A March day got off to a bad start for Scott Willis and his mother with a minor car accident, but got worse when he went to a local care clinic called First Choice Emergency Room for treatment of his bruises.
“We might see something on Craiglist saying, ‘Hey, I’m offering $20 for positive reviews on Yelp.’ … Odds are we’re going to be among the first people to respond to that offer on Craigslist or Fiver or wherever else it may be,” MacBean said.
Other companies are taking action as well. Amazon has sued more than 1,000 people in the past year for allegedly selling fake reviews.
“The worst problem is the purely fake reviews. They are just made up,” said Mary Engle with the Federal Trade Commission, which tracks deceptive practices.
“Consumers need to know whether these reviews are independent, truly independent, or not … Over 70 percent of consumers look at online reviews before they make purchases, so it is very important,” Engle said.
In the first two days of this month, Yelp flagged 59 businesses including the clinic Willis said offered him the Starbucks gift card. CBS News stopped in to ask First Choice Emergency Room about their Yelp offer but were told to contact their corporate headquarters. We reached out to that clinic’s corporate headquarters as directed but got no response.
“You’re really hoping, whether it’s positive or negative, to really get the factual information so you can make the best decision on where you choose to go get treated at or use your services at,” Willis said.

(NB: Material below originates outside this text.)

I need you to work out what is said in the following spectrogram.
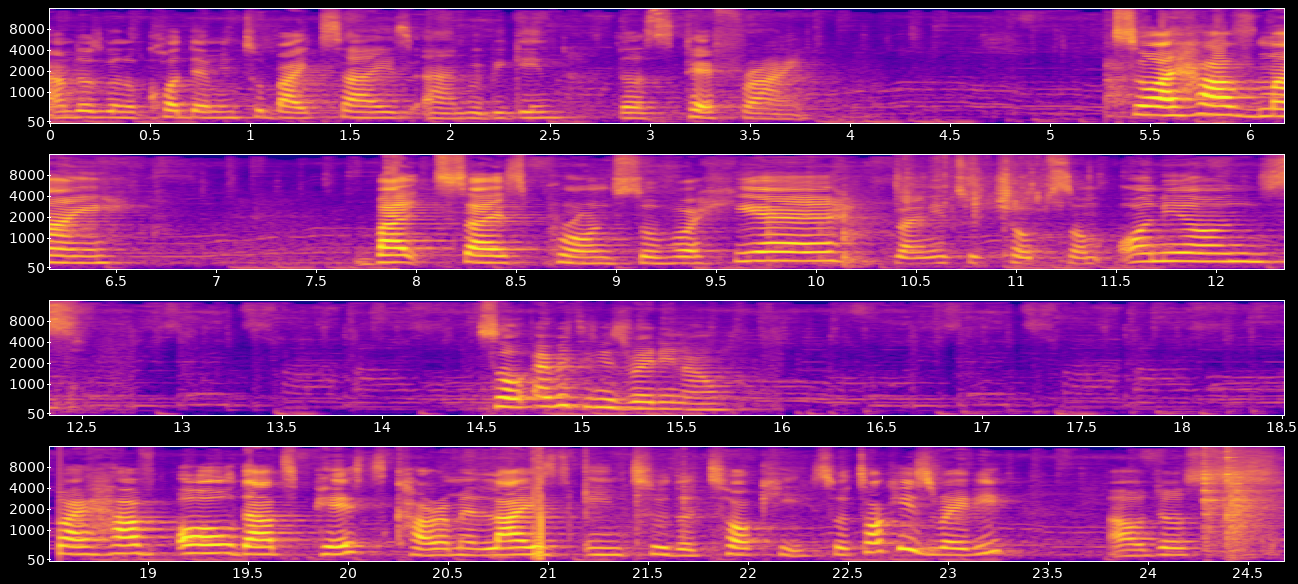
I'm just going to cut them into bite size and we begin the stir frying. So I have my bite-sized prawns over here. I need to chop some onions. So everything is ready now. I have all that paste caramelized into the turkey. So turkey is ready. I'll just,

There are a couple things you can do to try to determine if a review is real: check to see how many reviews the person has written — Yelp says if they only write one positive review of a single business, that may not be as reliable — and read reviews that offer more detail to get more specifics on positives and negatives of a particular business.